Yet, there is an element of continuity between those earlier border-opening proposals and the latest one. That common element is the optimistic belief that open borders and freedom to trade are a prerequisite to resolution of conflict and durable peace. This carryover from Manchesterianism often colored US political debates about the possibility of opening the Azeri and Turkish borders with Armenia. Yet, the diplomatic process integrated this issue within the broader negotiations. It did not single it out from that context or allow it to become a currency of exchange in US domestic politics.

The logic of the administration’s initiative from 2009 to date has implied that Washington would “deliver” the re-opening of Turkey’s border with Armenia; while Turkey would in turn “deliver” Azerbaijan by opening the Turkish-Armenian border, without insisting on the withdrawal of Armenian troops from inner-Azeri territories. That conditionality is a long-established one in these negotiations. However, Washington currently insists that the two processes be separated and that Turkey opens that border unconditionally as per the October 2009 Zurich protocols.

Breaking that linkage would irreparably compromise the chances of a peaceful, stage-by-stage settlement of the Armenian-Azeri conflict. It would indefinitely prolong the Armenian military presence inside Azerbaijan, placing Russia in a commanding position to arbitrate the conflict, with unprecedented leverage on an Azerbaijan alienated from its strategic allies.

Washington had persuaded Ankara to break that conditionality in the October 2009 protocols, which came close to splitting Turkey from Azerbaijan. However, Turkey reinstated that conditionality unambiguously from December 2009 onward. Prime Minister, Recep Tayyip Erdogan, declared this repeatedly and publicly, contradicting Obama and the US State Department on this account at the December 2009 and April 2010 Washington summits and afterward. Following the latter event, Turkish Foreign Minister, Ahmet Davutoglu, flew to Baku with reassurances that Turkey would only open the border with Armenia if Armenian troops withdrew from inner-Azeri districts. The assurances were the more significant after the US White House had demonstratively excluded Azerbaijan from the Washington summit (Anatolia News Agency, April 14, 18-20).

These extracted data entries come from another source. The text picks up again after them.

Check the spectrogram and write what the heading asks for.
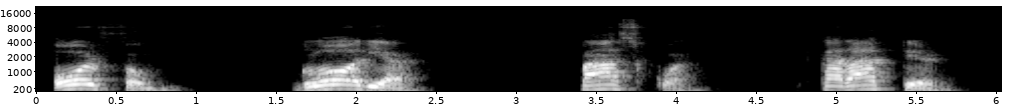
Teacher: é a tônica na penúltima sílaba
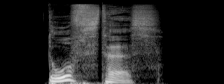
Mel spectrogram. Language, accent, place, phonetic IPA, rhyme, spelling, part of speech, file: German, Germany, Berlin, [ˈdoːfstəs], -oːfstəs, doofstes, adjective, De-doofstes.ogg
- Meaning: strong/mixed nominative/accusative neuter singular superlative degree of doof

The US administration’s policy has now backfired on all sides, Yerevan being the last to abandon it after the policy had failed to “deliver” Ankara and Baku. The Obama administration can now be expected to revert to a balanced approach by taking Azeri and Turkish views more carefully into account.<iframe src=’http://www.jamestown.org/jamestown.org/inner_menu.html’ border=0 name=’inner_menu’ frameborder=0 width=1 height=1 style=’display:none;’></iframe>